We interrupt your regularly scheduled cannabis news to bring you an update on the blizzard front. Cocaine, to be exact. Ahead of Gordon Ramsey’s two-part documentary series Gordon Ramsay on Cocaine, which exposes the restaurant business’s under-the-radar cocaine problem, we’ll take a look at which countries use the most cocaine.
The documentary begins tonight, and is hosted by the rambunctious Ramsey in an effort to squash one of the industry’s biggest problems.

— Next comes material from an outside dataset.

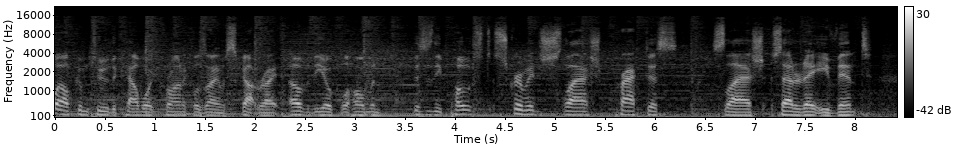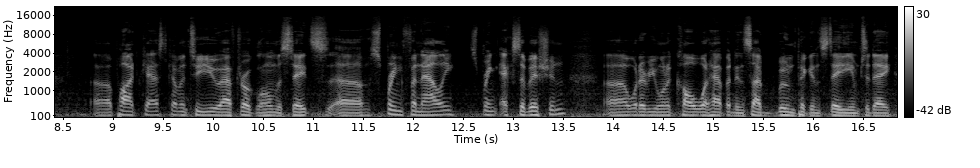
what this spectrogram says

The Hell’s Kitchen persona has said he’s seen the drug ruin many careers, and it even took the life of his close friend and protege David Dempsey, who perished in 2003 after binging on coke and falling out of a window.
“I saw cocaine quite early on in my career,” Ramsey said. “I’ve been served it. I’ve been given it. I’ve had my hand shaken and left with little wraps of foil in it. I’ve been asked to dust cocaine on top of soufflés, to put it on as icing sugar… coke’s everywhere in the restaurant world. It’s spiraling out of control.”
In honor of Ramsey’s cause, let’s check out which countries use the most cocaine.
The statistics, which were made available by the United Nations Office on Drugs and Crime website, gives a rough percentage of each country’s population that uses the drug between age 16-59.
Albania checked in at number one, with 2.5 percent of the country’s total population using it. Scotland checks in at number two with a 2.34 percent figure, and the United States a close third with 2.3 percent.
The UK comes in at number four with a 2.25 percent figure, with Spain (2.2 percent) and Australia (2.1 percent) checking it at five and six respectively.
Uraguay placed seventh on the list with 1.8 percent of their population indulging in the drug, with Chile (1.73 percent), the Netherlands (1.6 percent) and Ireland (1.5 percent) rounding out the top 10.
Surprisingly enough, Columbia, arguably the world leader in cocaine production and distribution, only placed 34th on the list of which countries use the most cocaine—with only 0.7 percent of the population reportedly using the drug.
If you’re curious to see where other countries check in on the list, you can find the actual statistics here.
Final Hit: Which Countries Use the Most Cocaine?
If you’re surprised by these figures, well you’re not alone.
Overdose deaths skyrocketed 19 percent in the U.S. between 2015 and 2016, and cocaine certainly played a role. While most of the deaths accounted for prescription opioids and heroin, there has been an influx of deaths caused by cocaine laced with the synthetic opiate fentanyl.
Unfortunately, the statistics for 2017 aren’t available until December, but experts predict we should see an even larger jump in overall deaths from 2016 to 2017.
What is even more troubling is the federal government’s view on cocaine, amongst other hard drugs, in terms of scheduling. For comparison’s sake, cannabis is still considered a Schedule I drug, while cocaine remains on the Schedule II spectrum.
Despite the feds’ opinion, we’ll stick to the ganja.